Dealing with changing requirements can be problematic. Few things are as nerve wracking as when you get off the phone with your client and you stare at your desk wondering, “She wants it three weeks early – how am I going to do this?” Fortunately, for you, there are a few options for how you can respond to this situation that don’t involve hitting a panic button.
This is the world’s oldest solution for things that cannot be done. If your team is already working hard at the project, and three weeks early would overwork everybody, say “no.” Many people have a hard time saying this little word, and this is how we wind up with more on our plates than we can handle. Practice saying it, one sound at a time. This way, when that client calls you up and says, “We need this before you’re scheduled to have it done,” you will have a response ready.

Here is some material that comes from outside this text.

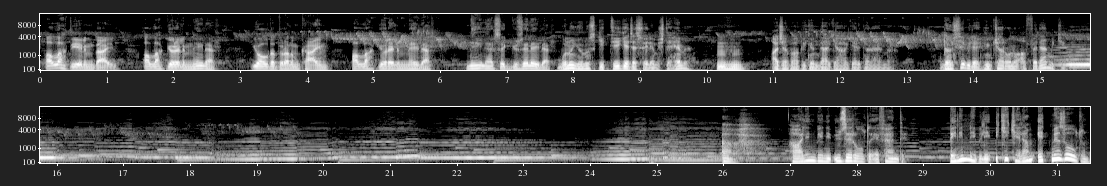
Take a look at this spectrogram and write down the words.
Allah diyelim daim. Allah görelim neyler. Yolda duralım kaim. Allah görelim neyler. Neylerse güzel eyler. Bunu Yunus gittiği gece söylemişti he mi? Hı hı. Acaba bir gün dergaha geri döner mi? Dönse bile hünkâr onu affeder mi ki? Halin beni üzer oldu efendi. Benimle bile iki kelam etmez oldun.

Compromise on the Deadline Change
Your client wants it done six weeks early. You have the resources and the ability to finish a week to a week and a half early without creating serious stress for your employees. Here is where you negotiate. After saying “No,” negotiating is the scariest thing to do with a client – what if they say no? Fear not! Many times, the client will be willing to work with you. Be honest when negotiating. Explain to the client that taxing the resources could result in a drop in quality. Come to a middle point - where both you and the client are happy. You might not get exactly what you want, but you might reduce that six-week gap to three weeks.
When All Else Fails, Fast Track the Project

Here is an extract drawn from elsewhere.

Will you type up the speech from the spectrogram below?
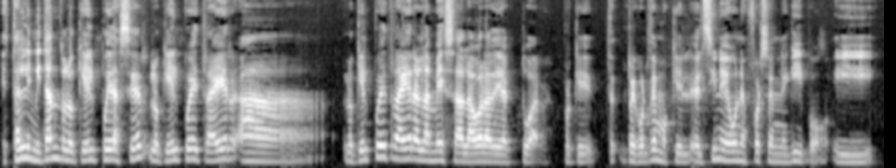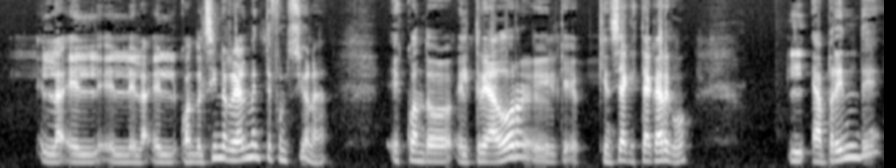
Estás limitando lo que él puede hacer, lo que él puede traer a. Lo que él puede traer a la mesa a la hora de actuar. Porque recordemos que el, cine es un esfuerzo en equipo. Y cuando el cine realmente funciona, es cuando el creador, el que, quien sea que esté a cargo, aprende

If saying no really isn’t an option, and compromise only has gotten you so far, you may need to fast track the project in order to finish on time. Fast tracking a project involves performing tasks that would otherwise be performed in a sequence at the same time. But beware it is not a project management method that should be undertaken by inexperienced project manager. Fast tracking requires experience and good technique to pull it off smoothly. It is also a technique that can be used when the deadline has approached, scope creep has taken over and asking for a deadline isn’t possible.
This post is part of the series: Five Great Project Questions

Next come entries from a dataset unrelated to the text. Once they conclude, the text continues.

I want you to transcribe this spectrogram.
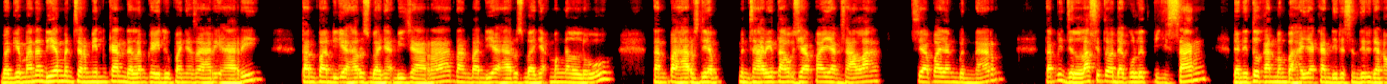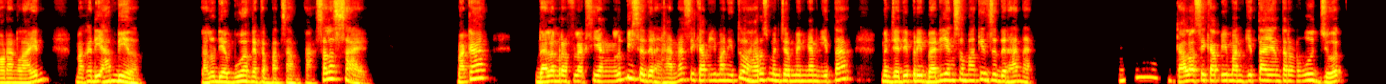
Bagaimana dia mencerminkan dalam kehidupannya sehari-hari tanpa dia harus banyak bicara, tanpa dia harus banyak mengeluh, tanpa harus dia mencari tahu siapa yang salah, siapa yang benar, tapi jelas itu ada kulit pisang dan itu akan membahayakan diri sendiri dan orang lain, maka diambil. Lalu dia buang ke tempat sampah. Selesai. Maka dalam refleksi yang lebih sederhana, sikap iman itu harus mencerminkan kita menjadi pribadi yang semakin sederhana. Kalau sikap iman kita yang terwujud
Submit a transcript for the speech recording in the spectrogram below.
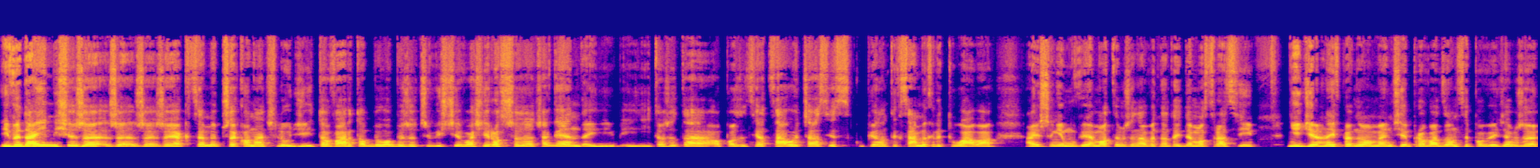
I wydaje mi się, że, że, że, że jak chcemy przekonać ludzi, to warto byłoby rzeczywiście właśnie rozszerzać agendę i, i, i to, że ta opozycja cały czas jest skupiona na tych samych rytuałach, a jeszcze nie mówiłem o tym, że nawet na tej demonstracji niedzielnej w pewnym momencie prowadzący powiedział, że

This article series looks at five great project questions: Does a Project Charter Include a Scope Statement? How do I know the planning phase is complete? How can I evaluate a resource’s reliability? What metrics are best for project management? and What do you do when the client wants it now?